Warding Off Evil
What are some cross-cultural superstitions to scare off evil and where did they come from?
When my Jamaican Mum was about to enjoy a cocktail, she’d take a moment to fling a few drops up in the air: “For the good spirits!” Old school Jamaicans know to toss a pinch of salt if you want to scare away bad duppies. Turn around three times at your front door to shake off any evil ghosts who might have followed you home.
Rituals to ward off wicked forces reach centuries back. A cross-cultural sampling:
Today, wedding bouquets are works of floral art to be clutched then hurled. In times of yore, bouquets were messy bundles of pungent spices, herbs and garlic. These smelly companions staved off the stench of infrequently bathed brides. The carefully chosen ingredients were also designed to repel bad spirits.
Historic landmarks and churches feature snarling, hungry gargoyles ready to pounce on any evil interlopers who dare to venture near.
A Better Lump Of Coal
Santa’s gifts of coal do not foretell good fortune. Some people, however, voluntarily lug around coal lumps to shield themselves from rotten influences. Then again, 19th Century robbers also crept around with pockets of coal to ensure a clean getaway.
First Comes Safety, Then Comes Kissing
If people catch themselves under the mistletoe today, they may gleefully pause or run like stink, depending on who is in the vicinity. Mistletoe was not always about kissing. Originally, it was hung in the doorway to repel forces of doom.
Drums And Clappers
From Africa to Asia, percussive banging has been used to chase away evil.
Many are still disciplined in keeping their front doorsteps swept clean in order to break the path of evil. A broom is stored near the door for quick access and symbolic protection.
Round holiday time, you’ll see festive garlands hanging off doors, mantelpieces and hooks. Whether crafted of fennel, mugwort, burdock, garlic, jasmine or pine, garlands were originally strung across the door to fend off nasty creatures and protect the home.
Bits of Birch
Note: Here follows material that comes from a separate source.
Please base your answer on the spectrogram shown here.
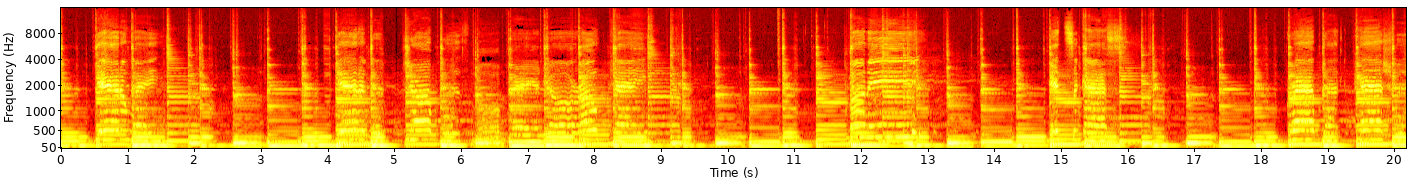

People and cows wore birch twigs to scare away wicked witches. Rosemary and St. John’s wort were considered similarly protective.
No one is advocating half-finished DIY messes all about the house. Some believe, however, that you should leave one task not quite done so as to stop fiends from barging in to undo all of your hard work.
Cover Your Mouth
No, strangers don’t want to see your tonsils or remnants of the lunch you so savoured. But, our forebears didn’t hide their yawns to be polite. Hands quickly flew to gaping mouths to prevent evil spirits from rushing in.
Whistle and Snap
If you must whistle while you work, then you better snap your fingers at the same time. This snapping is said to scare off the goblins who might otherwise be summoned by your whistling call.
Header Photo: Pedro Lastra